This one was before the main page appears on Sunday.

NYRA Rewards had this one going on Saturday on its login page, didn't check on Sunday.

04 December 2010

Special Woodbine Pick 3

Saturday 04DEC10
Woodbine Race 9... the Ontario Lassie
It was hard not to be impressed by #3 Inglorious last out. This one broke last in a short field- found herself at the back of the pack yet rallied impressively to score. This was a first out stakes win not a maiden special weight. The win pool I fear will be short on this filly so lets work the pick 3s surrounding inglorious.

Race 7 pick 3... 4,6,8,10 / 4,8,10,12 / 3

Race 9 pick 3... 3 / ALL / 6,14

The Clear Solution To The OTB Drama

Why does the state continue on with the OTB charade? Not only are they losing money on this operation but they are blighting the sport they have a responsibility to promote. The state is taking an entirely wrong headed approach to off track wagering. These bureaucrats and race hustlers like Hazel Dukes have no business running wagering operations and have consistently placed a loser in the race. Instead of letting OTB die it should be turned over to private businessmen-- people who know how to run an operation. OTB could be a winner for both the industry and the customer. For too long the decrepit and poorly run OTB parlors have given horse racing in New York a reputation that is just a smidgen better than cock fights, brothels or crackhouses. The right operator could resurrect the reputation of horse racing while reintroducing class to the greatest game. There are more options than to close; the problem is not the product it is the operator. If the government does not have the people or ability to run a horse book it should be turned over to the people that have that ability. Certainly there are people out there that can turn this into a winner. Why aren't these options being discussed?

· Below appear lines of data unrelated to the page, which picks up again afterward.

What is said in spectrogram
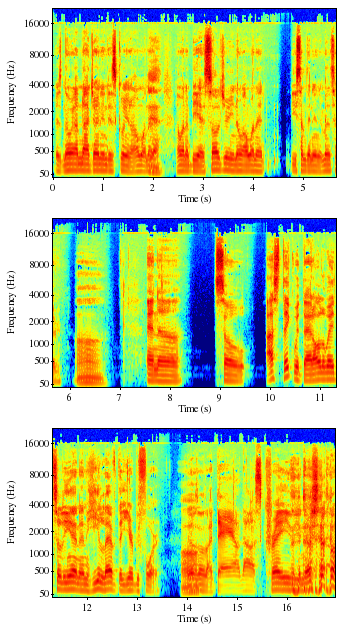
there's no way I'm not joining this school. You know, I wanna Yeah. I wanna be a soldier. You know, I wanna be something in the military. oh, And uh, so I stick with that all the way till the end. And he left the year before. And I was, I oh, was like, damn, that was crazy, you know. so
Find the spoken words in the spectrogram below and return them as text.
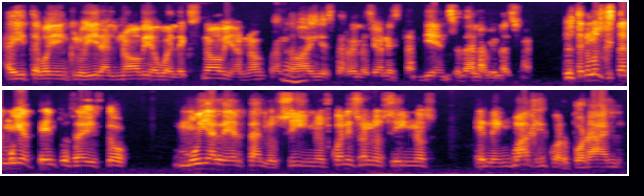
ahí te voy a incluir al novio o el exnovio, ¿no? Cuando hay estas relaciones también se da la violación. Entonces tenemos que estar muy atentos a esto, muy alerta a los signos, cuáles son los signos, el lenguaje corporal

The state should issue franchises to private operators to run bet parlors like they do in the British isles. The unprofitable parlors should be closed and the profitable units could be optimized to maximize profits. New York is not middle America-the local men like horse racing and not TV college sports or tractor pulls. It may not be a fashionable market and it may not be the same market that has supported the 5,000 Starbucks that have opened up in New York over the last ten years but there still is a working class niche for OTB. For a talking class that likes to talk about diversity it seems like pari-mutual wagering does not fit into grand mosaic of Starbucks, Target, Whole Foods and Starbucks that New York has become.

My relatives could run a bet parlor and it all starts with some basic customer service. The right operator is kind enough to offer the patron a beverage and a lunch box along with your exacta box. OTB never could get this right. The right kind of OTB would offer patrons something like "powers cap's play of the day" to ensure they are winners and not part of the masses of loser cappers.

This is not the time to just close OTB, we can not leave all the dedicated handicappers of OTB out in the street. Yet this is what Albany is doing, it is like if their patronage mill can't succeed, there are no other options. Since the media does not discuss any other options no other options are discussed while the best option -private franchise ownership- is never discussed.

The patrons of OTB have lived with a 6% rake on winnings yet have persisted to make NYC OTB the largest bet taker in the United States -if that is not dedication I don't know what is- making them some of the most prized and dedicated customers in the world. We can not just leave these OTB patrons to find new hobbies. It is time to transition into a private owner-- one who will take care of the customer and grow the sport of racing. Let the local people run it; a great choice would be a local operator who knows how to do gambling right. The people from DRF or NYRA may be a good place to start. The wrong people have been running OTB and it shows. To just let the largest parimutuel operation in the country die would be a waste of a resource.